I’ve seen the strong sense of community in the joyful tears that I witnessed from many of you as we were able to have communion together again for the first time since the start of the pandemic.

I’ve seen the faith and joy evident on Easter Sunday when a member — surrounded by bells and flowers and loud kids — told me she felt like she was coming alive again after two years of the pandemic and its restrictions and isolation.

I’ve seen the generosity, humor, and wisdom of clergy, staff, and parishioners as they have advised and guided me on this path.

And I’ve seen the heart of St. John’s in the complete and utter kindness and generosity this community has shown me, my wife, and our daughter as we came in your doors as complete strangers. You have made us feel so welcome here.

This is a still a time of great uncertainty. We still do not know what the future of our world looks like.

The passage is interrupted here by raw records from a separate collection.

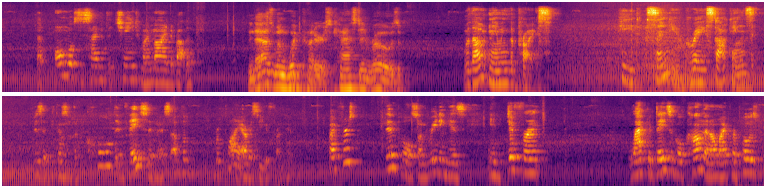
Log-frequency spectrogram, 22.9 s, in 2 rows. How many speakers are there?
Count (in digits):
3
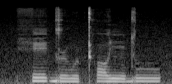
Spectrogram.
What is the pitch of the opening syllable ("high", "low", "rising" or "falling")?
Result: high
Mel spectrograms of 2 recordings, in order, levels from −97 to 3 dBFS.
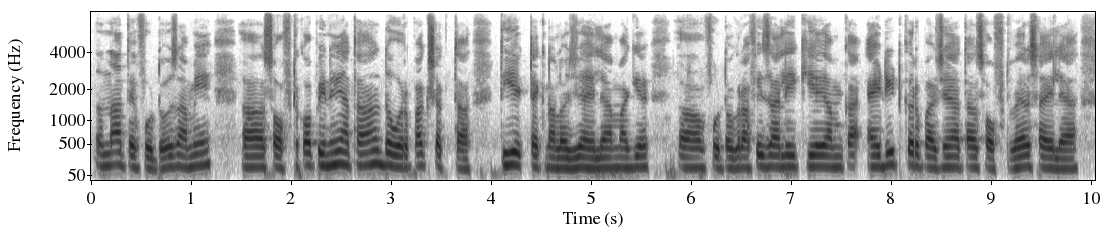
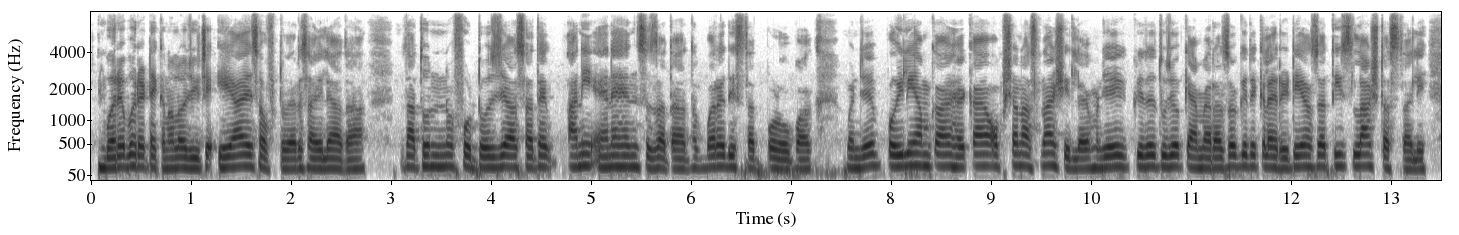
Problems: constant background noise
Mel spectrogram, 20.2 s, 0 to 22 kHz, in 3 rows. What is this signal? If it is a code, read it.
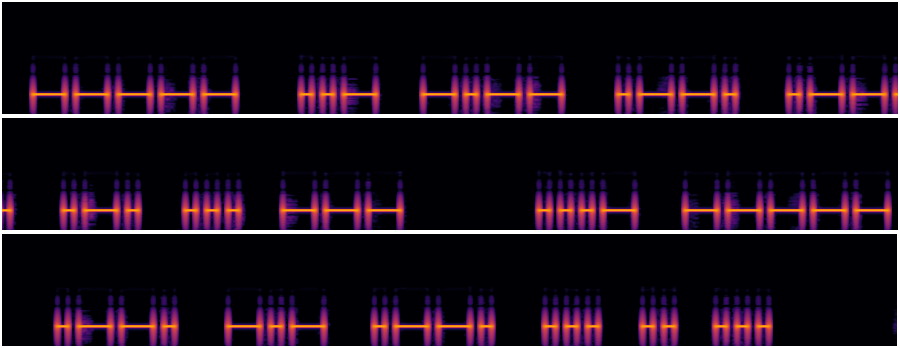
Morse code, heard as a keyed tone, about 15 wpm, spaced as for 12 wpm, 600 Hz. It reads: 0UYPPRSO V0PKPSIS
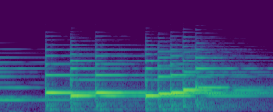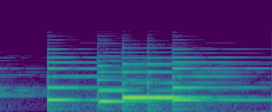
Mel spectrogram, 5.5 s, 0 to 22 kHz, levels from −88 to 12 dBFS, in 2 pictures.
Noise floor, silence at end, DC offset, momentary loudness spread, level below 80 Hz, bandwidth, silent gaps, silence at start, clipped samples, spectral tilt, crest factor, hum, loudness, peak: -43 dBFS; 0 s; under 0.1%; 18 LU; -56 dBFS; 6 kHz; none; 0 s; under 0.1%; -6.5 dB/octave; 14 dB; none; -15 LUFS; -2 dBFS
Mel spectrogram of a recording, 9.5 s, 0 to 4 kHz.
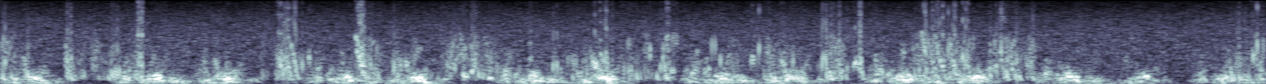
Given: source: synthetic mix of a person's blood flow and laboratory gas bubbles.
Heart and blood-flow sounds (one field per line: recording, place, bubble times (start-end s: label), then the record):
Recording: Doppler ultrasound of blood flow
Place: precordium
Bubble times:
0.00-0.27 s: bubbles
0.46-1.12 s: bubbles
1.94-2.02 s: bubbles
2.05-2.35 s: bubbles
2.64-3.17 s: bubbles
3.21-3.75 s: bubbles
3.95-4.02 s: bubbles
4.12-4.59 s: bubbles
4.64-5.09 s: bubbles
5.31-5.57 s: bubbles
5.62-6.02 s: bubbles
6.10-6.60 s: bubbles
6.75-7.33 s: bubbles
7.40-7.81 s: bubbles
9.19-9.50 s: bubbles
From the record:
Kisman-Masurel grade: 332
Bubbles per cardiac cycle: rolling drumbeat, 9 or more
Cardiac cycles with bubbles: 50 to 99%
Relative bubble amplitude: moderate (0.250 to 0.450)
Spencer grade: 3 (all of the cardiac periods contain showers or single bubble signals, but not dominating or overriding the cardiac motion signals)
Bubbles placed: anywhere in the cardiac cycle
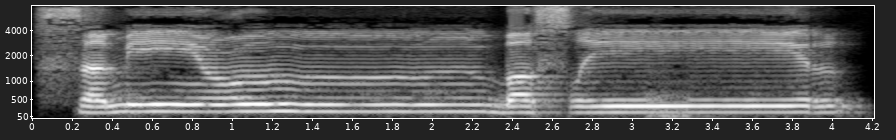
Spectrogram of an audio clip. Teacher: عین کے بعد میم کی آواز نکالیں گے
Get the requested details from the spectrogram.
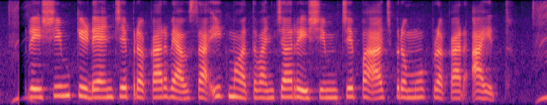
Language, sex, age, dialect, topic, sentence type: Marathi, male, 18-24, Varhadi, agriculture, statement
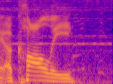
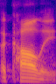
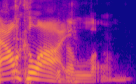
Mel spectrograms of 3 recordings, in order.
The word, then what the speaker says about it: Akali: Cal, how did you used to pronounce Akali? I'm curious. Alkali. Alkali was was my go-to.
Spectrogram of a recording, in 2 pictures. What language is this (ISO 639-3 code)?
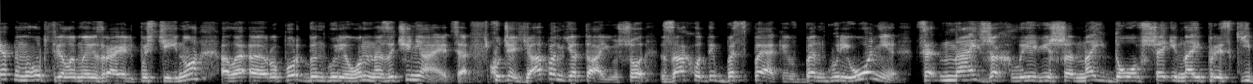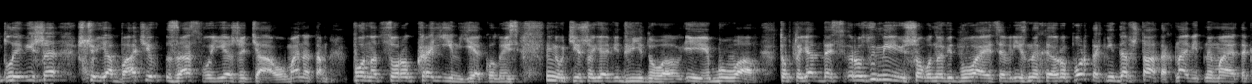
ukr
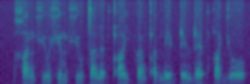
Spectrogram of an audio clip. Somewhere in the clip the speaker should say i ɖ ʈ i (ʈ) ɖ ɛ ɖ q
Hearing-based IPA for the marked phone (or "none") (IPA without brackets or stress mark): ɳ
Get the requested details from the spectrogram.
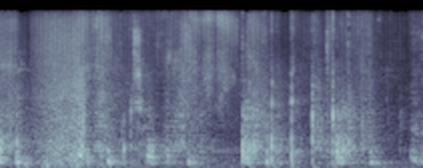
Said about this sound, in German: So lange würfeln wir die Zwiebeln auf.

This church, like all churches, is looking at its future and wondering what the next years will bring. On a personal level, I do not leave here with a concrete idea about what the future holds for my role in the church, whether it be as a parish priest, a chaplain in a hospital or retirement home, an organizer for a faith-based organization, or another role I have yet to discern.

Perhaps some of you are experiencing a similar uncertainty as you think about next steps in your own lives, or in the life of St. John’s. For this parish there will be much to think about for the future and many moments of uncertainty we move into the next chapter of this community.

What is clear to me, though, is that St. John’s will continue to hold onto many of the things that are so foundational to this place: Finding and honoring the sacredness of all people. Staying focused on the world outside these walls, not just what happens inside this building. Really knowing and loving each other, deepening long-standing relationships and forming new ones, supporting each other through difficult times and celebrating in the joyful ones.

In the midst of both the known and the unknown, I pray that we can all continue to look for the love and the promise around us. That we can trust that Jesus’s words to the disciples – that the Holy Spirit is with them and will guide them in the way of love – holds equally true for us. And that we can find comfort and hope when he tells us: “Do not let your hearts be troubled, and do not let them be afraid.”

I pray in thanksgiving for all of you and for this community. I leave filled with deep gratitude for all I have experienced here and with hope for the future of this loving community.